Tuesday, February 14, 2006

Why can't you find a Literary Agent?

A literary agent represents writers along with their written works to publishers and film producers and helps the offer along with negotiations. Literary agents usually act for authors, scriptwriters as well as major non-fiction authors. They are paid a arranged percentage (ten to twenty percent; fifteen percent is normal) of the monies they sign over on behalf of their clients.

Authors frequently look to agents for various reasons: a couple of universally recognized, dominant, and well-paying publishing houses do not tolerate unagented submissions. A wise agent knows the market, and could be a source of valuable career recommendations and thought. Being a publishable writer doesn't automatically make you an specialist on the most recent publishing contracts and workings, especially where television, film, or foreign rights are negotiated. Several novelists like to have an agent conduct these things. The reasons are varied. Some writers don't want to lose focus with monetary areas.

Literary agencies could range in size from a single agent who looks after possibly several novelists, to a large-scale firm with senior partners, sub-agents in addition to clientele numbering in the hundreds. Most agencies will limit themselves to certain genres like history books, travel books or business books. Just about no agents will represent short stories or poetry.

Anyone may possibly call himself or herself an agent in the book world, as well as can only legally take up to 20% of the customer's fee (15% is the usual).

Legitimate agents and agencies in the publishing world are not required to be members of the Association of Authors' Representatives (AAR), however most are. Effective professional agents nearly always learn their trade while working for another agent, just the same some cross over to agenting after working as editors. It usually takes years for junior employees to turn into sub-agents in addition to procure their own stable of commercially viable writers. They may in time see fit to move forward on their own and form a new agency, or they may settle down with their old agency to seek a promotion.

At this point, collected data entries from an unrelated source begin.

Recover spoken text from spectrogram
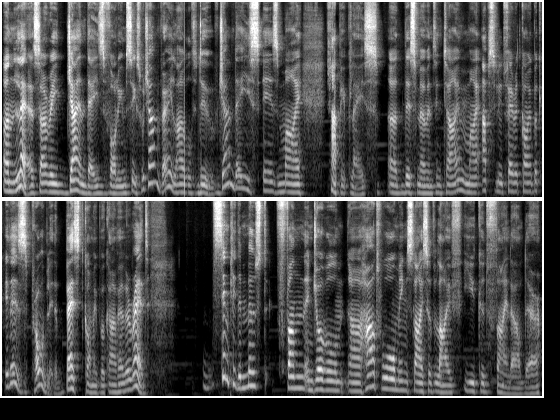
unless I read Giant Days Volume 6, which I'm very liable to do. Giant Days is my happy place at this moment in time, my absolute favorite comic book. It is probably the best comic book I've ever read. Simply the most fun, enjoyable, uh, heartwarming slice of life you could find out there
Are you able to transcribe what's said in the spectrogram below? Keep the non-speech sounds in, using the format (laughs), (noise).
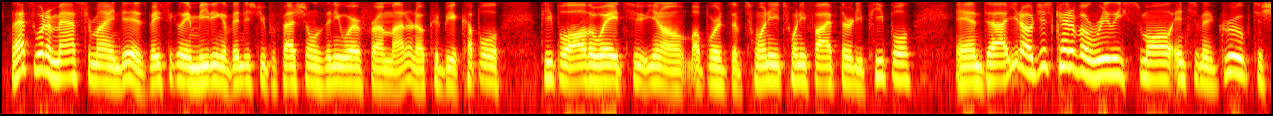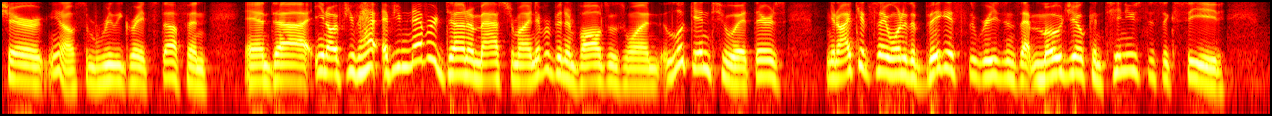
that's what a mastermind is. Basically, a meeting of industry professionals, anywhere from, I don't know, could be a couple people all the way to, you know, upwards of 20, 25, 30 people. And, uh, you know, just kind of a really small, intimate group to share, you know, some really great stuff. And, and uh, you know, if you've, ha- if you've never done a mastermind, never been involved with one, look into it. There's, you know, I could say one of the biggest reasons that Mojo continues to succeed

Legitimate agents do not bill reading fees, demand retainers, bill novelists for the expenditure of submissions or other operating charges, or otherwise gain income from any source other than the sales they make on their clients' interest. They similarly will not place their client's writings with a vanity press or subsidy press. Both these practices may indicate that the writer is dealing with a unreputable agent. An additional dishonorable practice includes referring the author to a so-called "professional editor" or "book doctor" who is in association with the agent. The ensuing edit may or may not be appropriate, or of professional quality, and is just about always costly.

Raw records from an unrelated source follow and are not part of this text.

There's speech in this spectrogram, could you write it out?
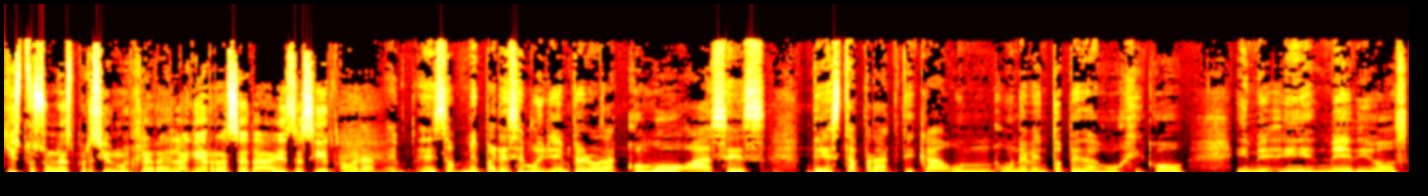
Y esto es una expresión muy clara, en la guerra se da, es decir, Ahora, eh, eso me parece muy bien, pero ahora, ¿cómo haces de esta práctica un, un evento pedagógico y, me- y en medios?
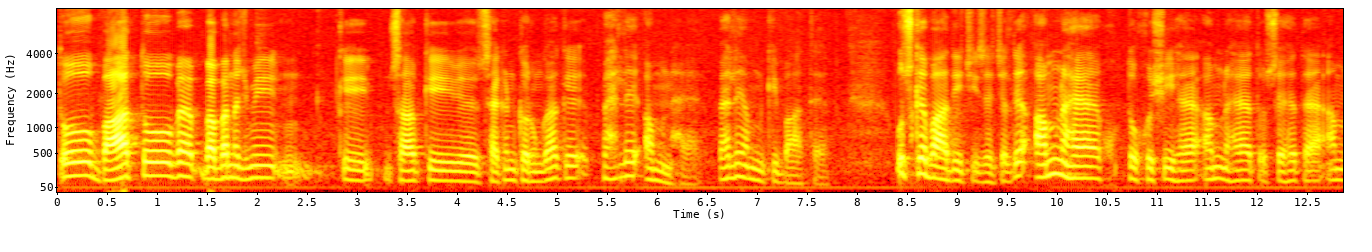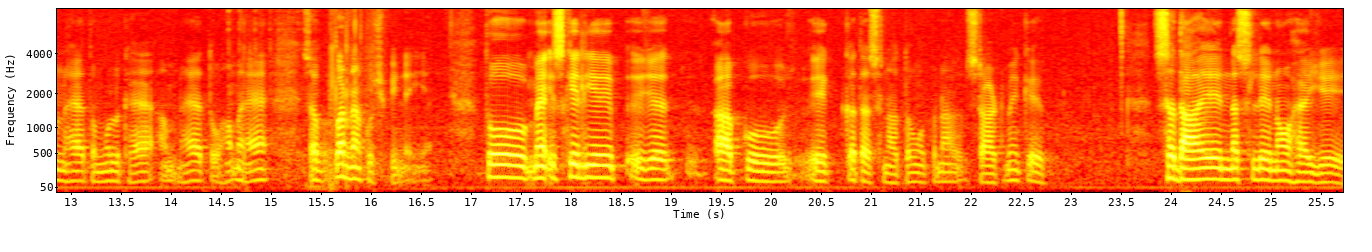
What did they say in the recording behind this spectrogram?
تو بات تو میں بابا نجمی کی صاحب کی سیکنڈ کروں گا کہ پہلے امن ہے، پہلے امن کی بات ہے۔ اس کے بعد ہی چیزیں چلتی ہیں۔ امن ہے تو خوشی ہے، امن ہے تو صحت ہے، امن ہے تو ملک ہے، امن ہے تو ہم ہیں، سب، ورنہ کچھ بھی نہیں ہے۔ تو میں اس کے لیے یہ آپ کو ایک قطع سناتا ہوں اپنا سٹارٹ میں کہ صدائے نسل نو ہے یہ،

A client typically establishes relationships with an agent through querying, although the two may meet at a author's conference, through a competition, or in other ways. A query is an unsolicited proposal for representation. Various agents request different parts in a query package. It typically begins with a query letter that explains the purpose of the product in addition to any writing qualifications of the writer.

If an agent is excited by a work, he or she will request a partial, which is typically a number of chapters of your work. Often, and traditionally, contracts between agents and client's are simply verbal; though, agents using written contracts are increasing. Usually, if you get a rejection letter it will be a form letter.

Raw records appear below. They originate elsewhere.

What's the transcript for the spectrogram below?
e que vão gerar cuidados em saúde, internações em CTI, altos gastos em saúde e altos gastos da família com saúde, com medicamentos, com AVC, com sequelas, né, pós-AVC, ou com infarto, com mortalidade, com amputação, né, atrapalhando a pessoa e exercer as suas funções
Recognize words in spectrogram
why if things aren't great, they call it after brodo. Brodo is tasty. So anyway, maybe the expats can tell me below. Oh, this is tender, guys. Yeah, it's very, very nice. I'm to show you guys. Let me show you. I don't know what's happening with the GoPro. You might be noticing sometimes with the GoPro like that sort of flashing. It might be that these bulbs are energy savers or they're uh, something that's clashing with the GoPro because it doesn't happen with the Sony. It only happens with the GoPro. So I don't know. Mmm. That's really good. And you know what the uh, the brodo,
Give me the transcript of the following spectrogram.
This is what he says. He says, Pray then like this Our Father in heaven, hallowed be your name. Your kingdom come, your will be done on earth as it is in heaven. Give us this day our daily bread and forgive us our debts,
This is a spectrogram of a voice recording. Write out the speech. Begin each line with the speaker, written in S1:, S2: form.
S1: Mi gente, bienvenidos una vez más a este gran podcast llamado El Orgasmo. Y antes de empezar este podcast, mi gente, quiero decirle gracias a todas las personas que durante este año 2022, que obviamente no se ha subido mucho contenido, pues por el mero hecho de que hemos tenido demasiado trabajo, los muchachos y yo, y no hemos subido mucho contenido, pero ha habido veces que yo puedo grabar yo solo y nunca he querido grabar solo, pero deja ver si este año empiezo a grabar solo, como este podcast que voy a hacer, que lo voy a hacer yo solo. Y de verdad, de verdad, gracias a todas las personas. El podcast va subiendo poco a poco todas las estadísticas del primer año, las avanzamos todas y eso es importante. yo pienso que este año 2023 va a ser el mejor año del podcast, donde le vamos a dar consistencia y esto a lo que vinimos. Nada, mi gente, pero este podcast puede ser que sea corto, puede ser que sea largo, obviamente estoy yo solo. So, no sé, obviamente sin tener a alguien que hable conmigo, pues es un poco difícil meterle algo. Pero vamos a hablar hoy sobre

List of 350 book agents free at BookPublishingAgent.com

For more information visit Book Publishing Agent